Exercise instructions:
Omit all pictures and give the records below again exactly as written.

Exercise data:
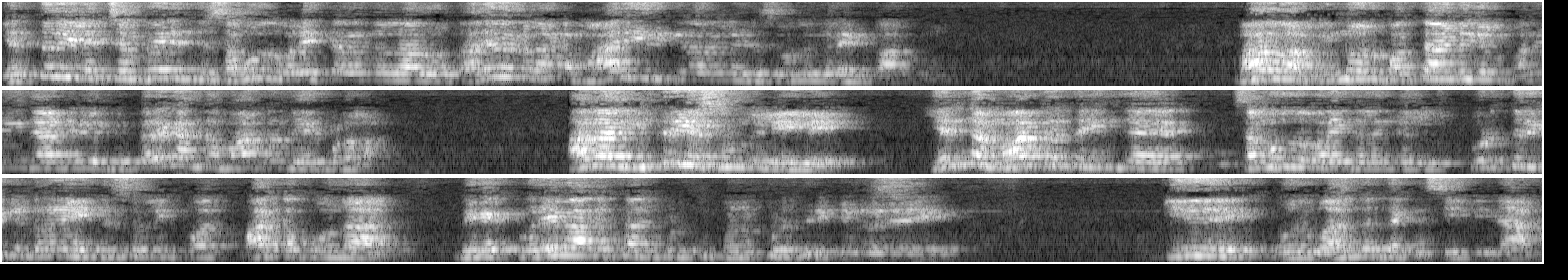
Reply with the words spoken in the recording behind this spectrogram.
எத்தனை லட்சம் பேர் இந்த சமூக வலைத்தளங்களால் ஒரு தலைவர்களாக மாறி இருக்கிறார்கள் என்று சொல்லுங்களேன் பார்க்கும் மாறலாம். இன்னொரு பத்து ஆண்டுகள் பதினைந்து ஆண்டுகளுக்கு பிறகு அந்த மாற்றம் ஏற்படலாம். ஆனால் இன்றைய சூழ்நிலையிலே என்ன மாற்றத்தை இந்த சமூக வலைதளங்கள் கொடுத்திருக்கின்றன என்று சொல்லி பா- பார்க்க போனால் மிக குறைவாகத்தான் கொடுத்து கொடுத்திருக்கின்றது. இது ஒரு வருந்தத்தக்க செய்திதான்.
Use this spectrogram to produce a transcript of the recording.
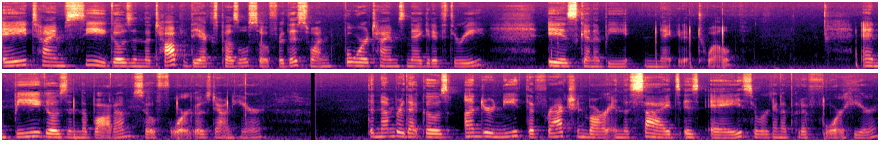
A times C goes in the top of the X puzzle, so for this one, 4 times negative 3 is going to be negative 12. And B goes in the bottom, so 4 goes down here. The number that goes underneath the fraction bar in the sides is a, so we're going to put a 4 here.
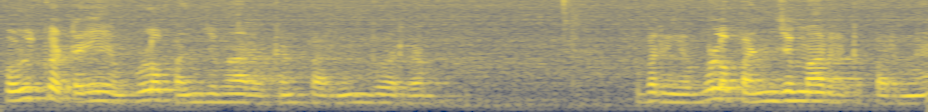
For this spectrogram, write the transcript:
கொழுக்கட்டையும் எவ்வளோ பஞ்சு மாதிரி இருக்குன்னு பாருங்க இங்கே வர்ற. பாருங்க எவ்வளோ பஞ்சு மாதிரி இருக்குது பாருங்க.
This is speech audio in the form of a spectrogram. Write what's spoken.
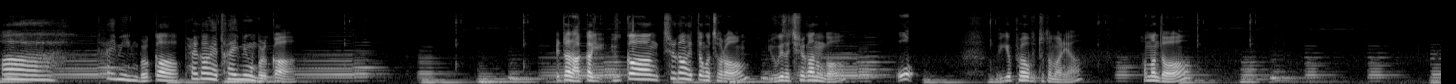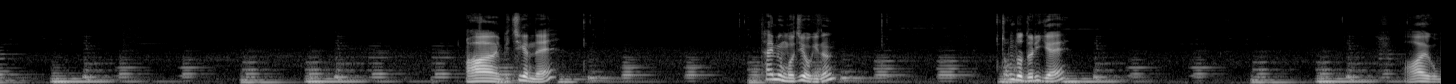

Completed task:
Reply with the words spoken in the recording behind this spectrogram.
எத்தனை லட்சம் பேர் இந்த சமூக வலைத்தளங்களால் ஒரு தலைவர்களாக மாறி இருக்கிறார்கள் என்று சொல்லுங்களேன் பார்க்கும் மாறலாம். இன்னொரு பத்து ஆண்டுகள் பதினைந்து ஆண்டுகளுக்கு பிறகு அந்த மாற்றம் ஏற்படலாம். ஆனால் இன்றைய சூழ்நிலையிலே என்ன மாற்றத்தை இந்த சமூக வலைதளங்கள் கொடுத்திருக்கின்றன என்று சொல்லி பா- பார்க்க போனால் மிக குறைவாகத்தான் கொடுத்து கொடுத்திருக்கின்றது. இது ஒரு வருந்தத்தக்க செய்திதான்.
Use this spectrogram to produce a transcript of the recording.
A times C goes in the top of the X puzzle, so for this one, 4 times negative 3 is going to be negative 12. And B goes in the bottom, so 4 goes down here. The number that goes underneath the fraction bar in the sides is a, so we're going to put a 4 here.
For this spectrogram, write the transcript:
கொழுக்கட்டையும் எவ்வளோ பஞ்சு மாதிரி இருக்குன்னு பாருங்க இங்கே வர்ற. பாருங்க எவ்வளோ பஞ்சு மாதிரி இருக்குது பாருங்க.
This is speech audio in the form of a spectrogram. Write what's spoken.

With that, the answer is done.